The 2016 Keystone Innovation Zone Tax Credits are $15 million in tax credits that are available to startup companies in cartain geographic areas throughout the state , called “Keystone Innovation Zones.” KIZs were originally created as part of former Governor Ed Rendell’s stimulus plan to encourage startup growth throughout Pennsylvania.
Eligible startups can receive a tax credit for up to half of the total increase in revenues from the previous year.
Senior manager for marketing and media relations at the University City Science Center Kristen Fitch said that most of the startups don’t need these tax credits, so they can sell them instead at market value and use the money at their discretion to pursue new projects.
“Most of these companies do not have tax liabilities, so most of them are selling the tax credits. What’s unique about these tax credits is that once they sell it they can apply the money to anything they want at the company,” she said.
Fitch administers the KIZ, and the University City Science Center provides resources and lab space for companies like Phelix Therapeutics, which received a KIZ tax credit for 2016 to pursue research that is not normally covered through the grants they receive.
“KIZ companies are using the tax credits for everything from research and development to hiring a new employee to buying new equipment,” she said. “The great part about the program is it provides flexibility to these companies.”
Specifically, KIZs are designed around educational institutions to foster a startup environment. The University City KIZ is a partnership between Drexel University, Penn, Thomas Jefferson University, the University of the Sciences, the Wistar Institute, BioAdvance and the University City Science Center, which has Penn administrators serving on the board according to the Science Center website.
The success of University City companies at gaining nearly 15 percent of the total KIZ tax credits awarded in Pennsylvania reflects the growing startup community within University City, which was recently named the ‘hottest tech submarket’ and continues to develop real estate to encourage startups.

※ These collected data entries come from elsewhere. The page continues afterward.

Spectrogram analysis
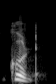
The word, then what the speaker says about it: could: Okay, would కి rhyming word is కుడ్. కుడ్లో ఎల్ అనేది మనకి సైలెంట్ లెటర్.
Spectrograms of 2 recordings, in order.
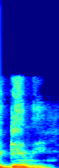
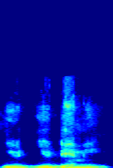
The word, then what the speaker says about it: Udemy: it's called udemy U UD Demi I'm probably saying it wrong myself uh UD Demi y'all might have to excuse my language there but it's called udmi I think it's actually pronounced udmi but I would leverage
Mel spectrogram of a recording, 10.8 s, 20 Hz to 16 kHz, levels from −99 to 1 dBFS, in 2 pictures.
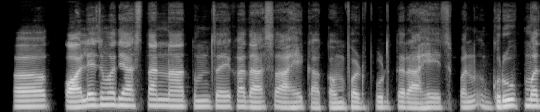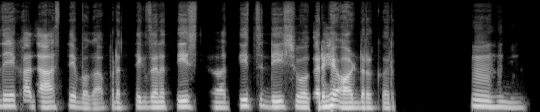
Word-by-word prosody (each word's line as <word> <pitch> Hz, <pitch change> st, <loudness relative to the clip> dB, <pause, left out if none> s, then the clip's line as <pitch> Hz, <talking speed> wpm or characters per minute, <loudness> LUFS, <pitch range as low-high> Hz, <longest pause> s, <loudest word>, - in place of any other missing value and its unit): अ, 150 Hz, +1 st, +3 dB, 0.2 s
कॉलेजमध्ये 170 Hz, +6 st, +4 dB
असताना 160 Hz, -2 st, +1 dB
तुमचं 145 Hz, 0 st, -3 dB
एखादं 145 Hz, -1 st, -1 dB
असं 135 Hz, +1 st, -6 dB
आहे 125 Hz, 0 st, 0 dB
का? 120 Hz, -2 st, -6 dB
कम्फर्ट 125 Hz, +1 st, -1 dB
फूड 130 Hz, -1 st, -3 dB
तर 135 Hz, -1 st, -1 dB
आहेच, 125 Hz, +1 st, -2 dB
पण 135 Hz, +1 st, -3 dB, 0.2 s
ग्रुपमध्ये 155 Hz, +1 st, +2 dB
एखादा 145 Hz, -3 st, +1 dB
असते 140 Hz, +2 st, -3 dB
बघा, 110 Hz, -1 st, -5 dB
प्रत्येकजण 130 Hz, +2 st, -2 dB
तीच 145 Hz, -2 st, +2 dB, 0.2 s
अ 125 Hz, -, -1 dB
तीच 160 Hz, 0 st, -1 dB
डिश 140 Hz, -1 st, +1 dB
वगैरे 130 Hz, 0 st, +3 dB
हे -, -, +9 dB
ऑर्डर 125 Hz, -3 st, +4 dB
कर 120 Hz, 0 st, -5 dB, 0.8 s
हं, 150 Hz, -2 st, +2 dB
हं. 125 Hz, -3 st, -7 dB
140 Hz, 155 wpm, -21 LUFS, 125-150 Hz, 0.8 s, हे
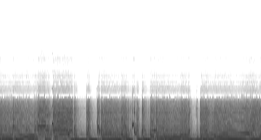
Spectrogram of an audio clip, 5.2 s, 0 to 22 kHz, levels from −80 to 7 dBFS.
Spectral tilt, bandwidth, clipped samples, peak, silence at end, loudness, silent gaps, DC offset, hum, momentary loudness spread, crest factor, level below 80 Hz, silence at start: -5 dB/octave; 8.8 kHz; under 0.1%; -4 dBFS; 0 s; -15 LUFS; none; under 0.1%; none; 2 LU; 12 dB; -40 dBFS; 0 s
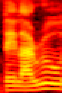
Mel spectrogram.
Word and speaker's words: De La Rue: Before you say my pronunciation is wrong, De La Rue is a British company specialized in making secure documents. That's why I pronounce it in the English way, not the French way.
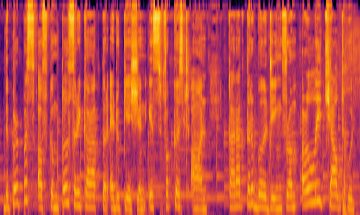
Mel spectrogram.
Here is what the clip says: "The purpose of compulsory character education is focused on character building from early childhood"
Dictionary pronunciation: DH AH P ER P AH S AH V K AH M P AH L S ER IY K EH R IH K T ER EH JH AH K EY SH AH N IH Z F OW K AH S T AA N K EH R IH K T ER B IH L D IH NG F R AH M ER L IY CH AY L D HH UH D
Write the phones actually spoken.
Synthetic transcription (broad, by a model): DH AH P ER P AH S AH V K AH M P AH L S ER IY K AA R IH K T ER EH JH AH K EY SH AH N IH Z F OW K AH S T AA N K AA R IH K T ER B IH L D IH NG F R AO M ER L IY CH AY L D HH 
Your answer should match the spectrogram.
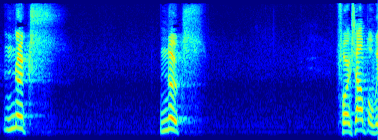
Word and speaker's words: Nyx: And if you were spelling it in the English language now, it would be the letters N-Y-X. But it's pronounced Nux. N-O-O-X. Nux was the father of Moros. And when you look at the word night, N-I-G-H-T,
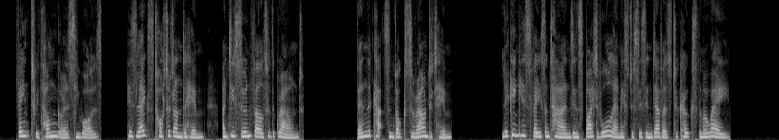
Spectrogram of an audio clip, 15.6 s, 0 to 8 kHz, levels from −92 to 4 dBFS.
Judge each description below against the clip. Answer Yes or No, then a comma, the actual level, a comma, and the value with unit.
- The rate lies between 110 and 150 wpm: No, average, 160 wpm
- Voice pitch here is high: Yes, high, 215 Hz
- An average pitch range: Yes, average, 3.8 semitones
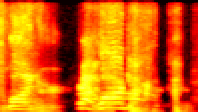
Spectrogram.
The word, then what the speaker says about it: Weiner: he's like by himself it's pronounced whiner the two of us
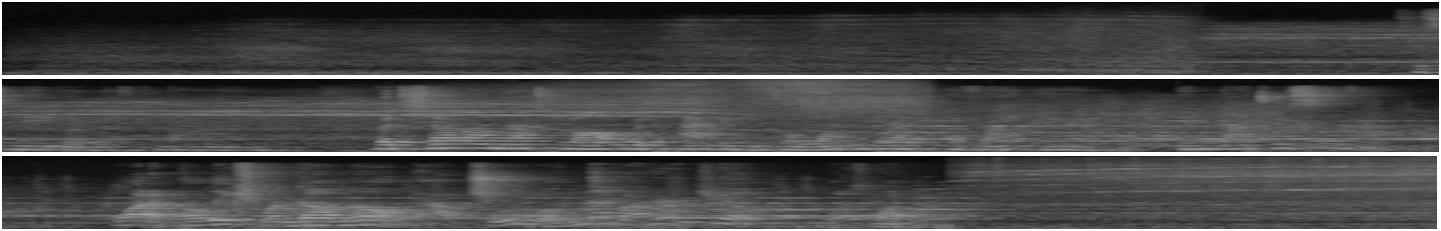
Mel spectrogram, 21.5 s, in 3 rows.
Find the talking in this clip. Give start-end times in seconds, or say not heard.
7.0-14.1, 14.9-19.0.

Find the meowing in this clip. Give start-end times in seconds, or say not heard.
not heard.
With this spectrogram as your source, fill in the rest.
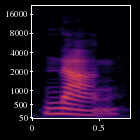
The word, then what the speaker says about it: ng: And then if you want to add an object the sentence marker here is n g nang.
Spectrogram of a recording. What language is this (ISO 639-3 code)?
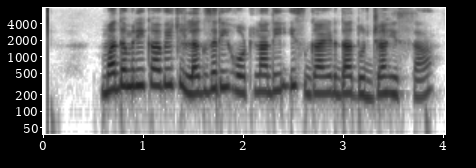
pan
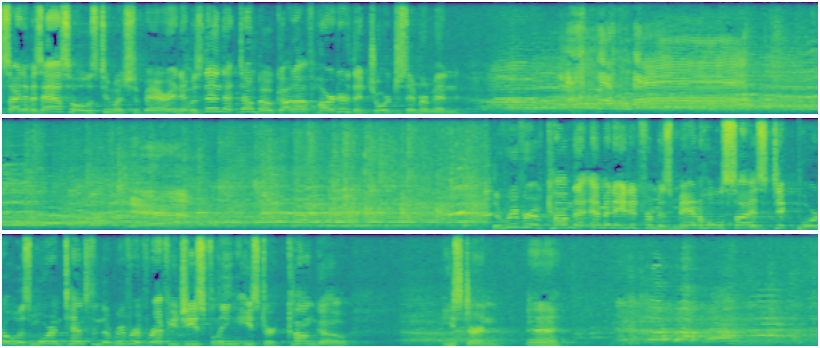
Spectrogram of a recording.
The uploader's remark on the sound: Recorded at the Nerdmelt Theater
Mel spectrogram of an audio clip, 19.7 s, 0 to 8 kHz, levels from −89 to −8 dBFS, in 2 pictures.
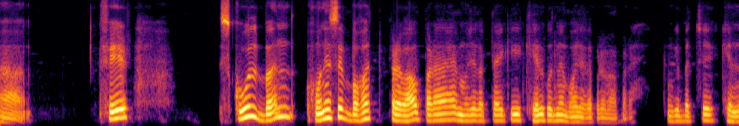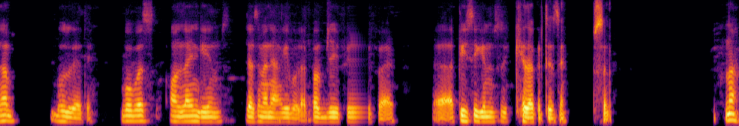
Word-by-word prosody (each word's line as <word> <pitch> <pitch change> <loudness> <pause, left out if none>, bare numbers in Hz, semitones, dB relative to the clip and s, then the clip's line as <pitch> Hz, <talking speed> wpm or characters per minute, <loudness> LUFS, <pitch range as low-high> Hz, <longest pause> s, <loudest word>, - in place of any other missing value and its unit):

University City Science Center spokesperson Jeanne Mell said,“I think it’s just one more tool in the Commonwealth’s ability to attract, retain, and foster startups. Startups really help us develop a thriving and a vibrant economy, and we’re excited to do our part for it.”